Moving to New York mostly meant coming back to familiar territory. I was happy to have four distinct, readable seasons again, especially cold, snowy Winters and colorful Autumns. Once again I had thunderstorms, fireflies and violets, to name a few. But NYC jams my antennae in the same ways London did. I don't know how to see past all the cement and concrete most of the time. To find out what the weather is doing, I turn on the TV. My main tool for tracking the seasons is a calender. I plan trips out of town, or at least to the park, when I think it's time for the leaves to turn or the violets to show up. Here in my urban landscape, the seasonal changes aren't waiting to surprise me the minute I walk outside. I have to seek them out. I have to schedule appointments with them.
There have been years where I missed some of my seasonal markers. More than once I missed all of them. It's even a bit distressing to realize that something has already passed its peak. I grew up watching things go through their full cycles, from the first crocus peaking through to the last scarlet maple leaf falling. Now my seasonal experiences feel more like trips to the zoo.
Changes in temperature are almost the only signs that catch my attention by themselves here. Heavy precipitation does it too, of course, though my sturdy pre-War building keeps me from hearing it indoors. Storms have to be torrential--and southerly--to be audible in my fifth floor apartment. (I'm grateful for the good roof on my place, of course.) Occasionally I'll walk out the door of my building and be hit with the sexy, fishy stench of salt water off the Hudson, but that is rare. Most of the time I can't smell the river even when I'm right next to it.
I wouldn't say my minimal weather sense has completely turned off, though. I think it's just found other things to track. Given how much time I spend on the subway, it makes sense that I'd start reading its nuances and arcana. The slightest movement in the air will let me know when a train is approaching long before I see or hear any evidence. A certain clackety clack on the tracks will tell me that a local train is approaching; if the sound lacks a stutter, it means an express train will be blasting through without stopping. Unless we are at the Lincoln Center station, where for reasons I've yet to identify, the meaning of the sounds is reversed.
I also notice signals when it comes to groups. If a crowd at a station feels unusually swollen and hot, like a boil, it probably means there's been a delay in train service, with people piling up and waiting longer than they think they should. I may be kidding myself, but I believe if you played me audiotapes of such a crowd, I'd be able to tell you if the group was waiting during morning rush hour, evening rush hour, or in the middle of the day. Big talk, I know. It's like people who swear their arthritis can predict rain. But I do kind of believe it.

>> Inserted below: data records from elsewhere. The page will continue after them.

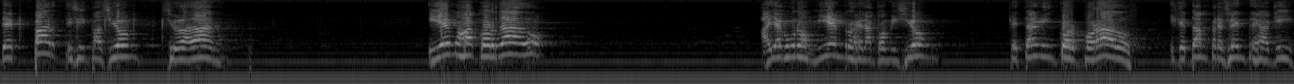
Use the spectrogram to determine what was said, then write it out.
de Participación Ciudadana. Y hemos acordado, hay algunos miembros de la comisión que están incorporados y que están presentes aquí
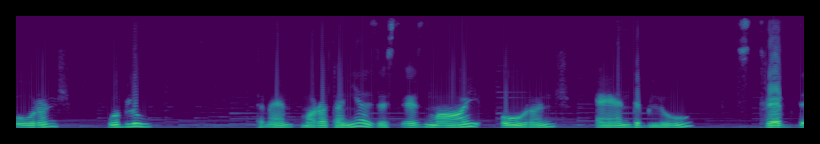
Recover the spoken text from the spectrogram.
orange و blue تمام؟ مرة تانية. This is my orange and blue striped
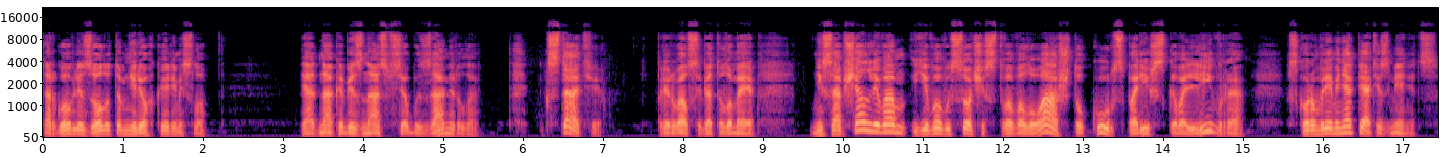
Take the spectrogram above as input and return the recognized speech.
Торговля золотом — нелегкое ремесло. И однако без нас все бы замерло. Кстати, — прервал себя Толомея, — не сообщал ли вам его высочество Валуа, что курс парижского ливра в скором времени опять изменится?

I guess we always strive to orient ourselves to our surroundings. But as I get older, I wonder if the place we grew up never quite relinquishes its grip on us. Does the first landscape inevitably establish the archetype? Is there a place that still lives in you, no matter where you are? Even if you hated where you grew up, and fled it as soon as you could, does it still always get compared and contrasted to your present surroundings?